Everyone worked hard and the few who did not were termed efulefus or never do wells. But gradually, as we continued to inter-face with the Whitemen, we began to introduce some poisons into our systems in the forms of foreign foods and drinks. Naturally, the Whiteman lives in a temperate climate, meaning that they are always cold. Thus they need hard drinks like rum, whiskey and the like, to stay warm and healthy. For us, we live in the tropics. Our climate is hot and taking anything just as hot is tantamount to pouring fire on ourselves. That was why our grandparents relished the ngwo or nkwu enu. They also did not eat foods like indomie; neither did they fry eggs. They cooked their stew with red oil, using the “nchuanwu” leaves which in themselves, are highly medicinal, just as the onugbu (I'm still savouring the wonderful onugbu I ate at home during the Easter period. It was bitter-sweet as one would expect such a soup to be and it was spiced with dried meat and the okporoko that I bought…Oh my God, how I enjoyed it). Please don't blame me for deviating, there are things you just can't resist, after all, one of my hobbies is eating. So, as I was saying, our forebears ate well, drank well and worked hard. They lived long enough to see their children's children and more. Today, what is happening? It is consumption of foreign foods all the way and the downing of foreign liquor. The yeast from the palm wine which cleared our eyes has been replaced by the rum and whiskey which kill our livers. It is fried this and fried that today. Worse still there are no more palm wine tappers. Everyone wants to be in the township where they will live like the Whiteman, eat his foods, drink his wines and generally ape all his mannerisms. The few who still tap wine today in the villages mix it with saccharin which in itself is not good for our system. Gone are the natural foods and drinks and gone are our wellness. The result? We are now over stretching ourselves to burn accumulated fat from junk food and to stay as healthy as our loaded time can allow. You need to see some men with protruding tummies sweating it out at Ekwueme Square, tummies filled to capacity with nkwobi and isi ewu which they wash down with bottles of the green bottle. I always get amused watching them. You could feel what looks like their anxiety to escape from the groping hands of old age but not quite succeeding. Anyway, the truth remains that until and unless we go back to our roots which is nature, we will continue to be susceptible to all these modern day ailments. When a dog begins to eat grass and a goat begins to eat meat, something must go wrong. That's what has happened to us. It just may not be enough to kill ourselves jogging and jumping up and down in the name of exercise. After all, don't they say that what kills man is what goes in; not what comes out.
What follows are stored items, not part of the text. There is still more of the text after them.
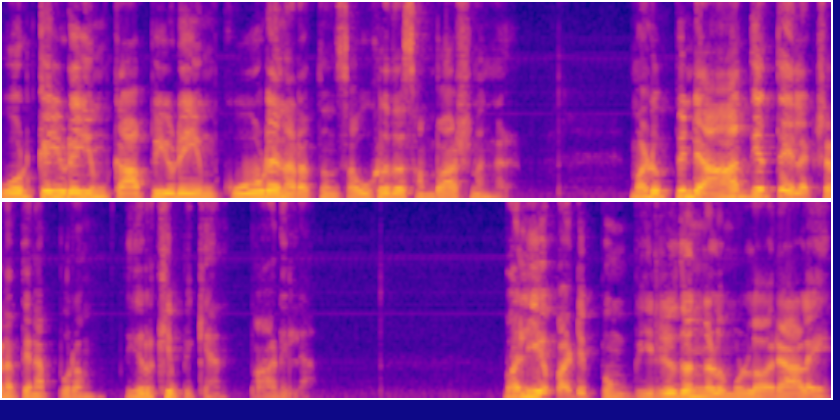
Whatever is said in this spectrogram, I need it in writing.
വോഡ്കയുടെയും കാപ്പിയുടെയും കൂടെ നടത്തുന്ന സൗഹൃദ സംഭാഷണങ്ങൾ മടുപ്പിന്റെ ആദ്യത്തെ ലക്ഷണത്തിനപ്പുറം ദീർഘിപ്പിക്കാൻ പാടില്ല. വലിയ പഠിപ്പും ബിരുദങ്ങളുമുള്ള ഒരാളെ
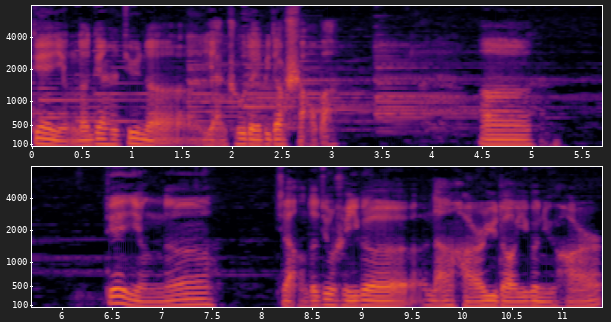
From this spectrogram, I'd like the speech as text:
电影呢，电视剧呢，演出的也比较少吧。呃，电影呢，讲的就是一个男孩遇到一个女孩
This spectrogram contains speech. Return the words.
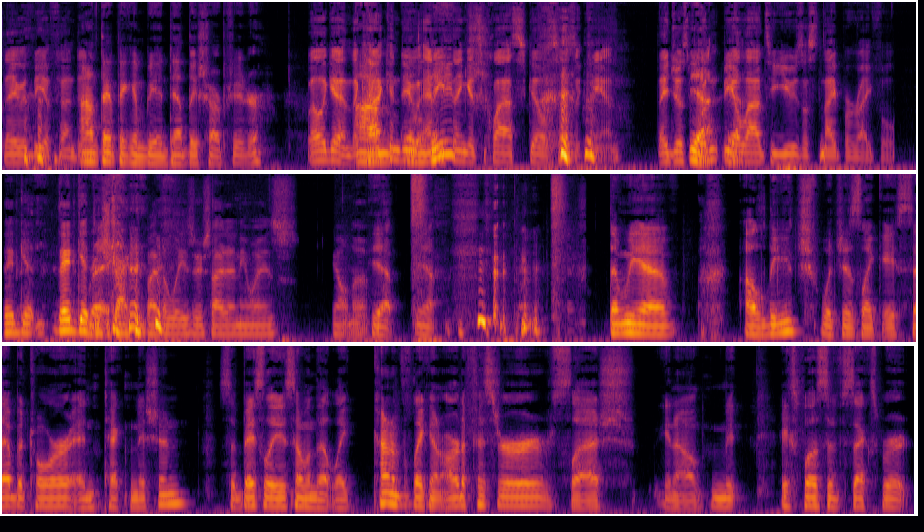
They would be offended. I don't think they can be a deadly sharpshooter. well, again, the cat Um, can do anything leech- its class skill says it can. They just Yeah, wouldn't be yeah. allowed to use a sniper rifle. They'd get they'd get Right. distracted by the laser side anyways. You all know. Yep, yep. then we have a leech, which is like a saboteur and technician. So basically, someone that like kind of like an artificer slash you know mi- explosives expert.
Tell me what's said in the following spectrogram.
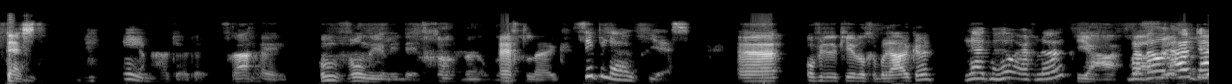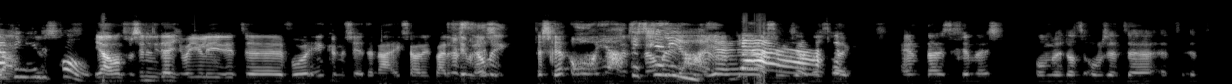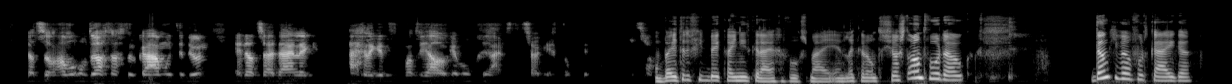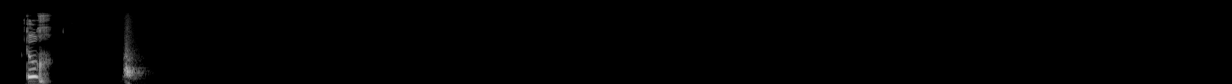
Test. Eén. Ja, Oké, okay. Vraag 1. Hoe vonden jullie dit? Echt leuk. Superleuk. Yes. Uh, of je dit een keer wilt gebruiken? Lijkt me heel erg leuk. Ja. Maar ja, wel een uitdaging ja. in de school. Ja, want we zien een ideetje waar jullie dit uh, voor in kunnen zetten. Nou, ik zou dit bij de gymles... De. Oh ja, de schelling. Ja, ja, ja, ja. Sowieso, dat is leuk. En tijdens de gymles, om, dat, om het, uh, het, het dat ze dan allemaal opdrachten achter elkaar moeten doen. En dat ze uiteindelijk eigenlijk het materiaal ook hebben opgeruimd. Dat zou ik echt top vinden. Een betere feedback kan je niet krijgen volgens mij. En lekker enthousiast antwoorden ook. Dankjewel voor het kijken. Doeg!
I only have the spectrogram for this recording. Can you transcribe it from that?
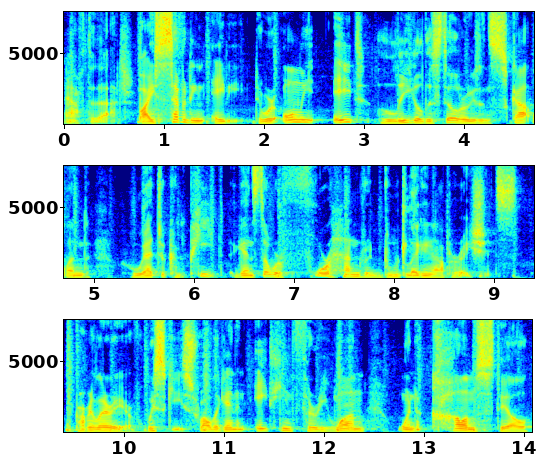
after that. By 1780 there were only 8 legal distilleries in Scotland who had to compete against over 400 bootlegging operations. The popularity of whiskey swelled again in 1831 when the column still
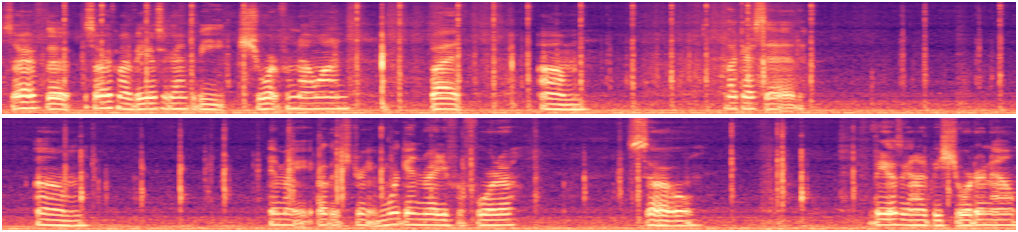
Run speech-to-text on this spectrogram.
Sorry if the sorry if my videos are going to be short from now on, but um, like I said, um, in my other stream, we're getting ready for Florida, so videos are gonna be shorter now.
What goes in is what we consume, and what goes out is what we are trying to remove at Ekwueme Square and gyms scattered all over the place. I pray those trying to do that succeed. But then, nature remains key to our good health.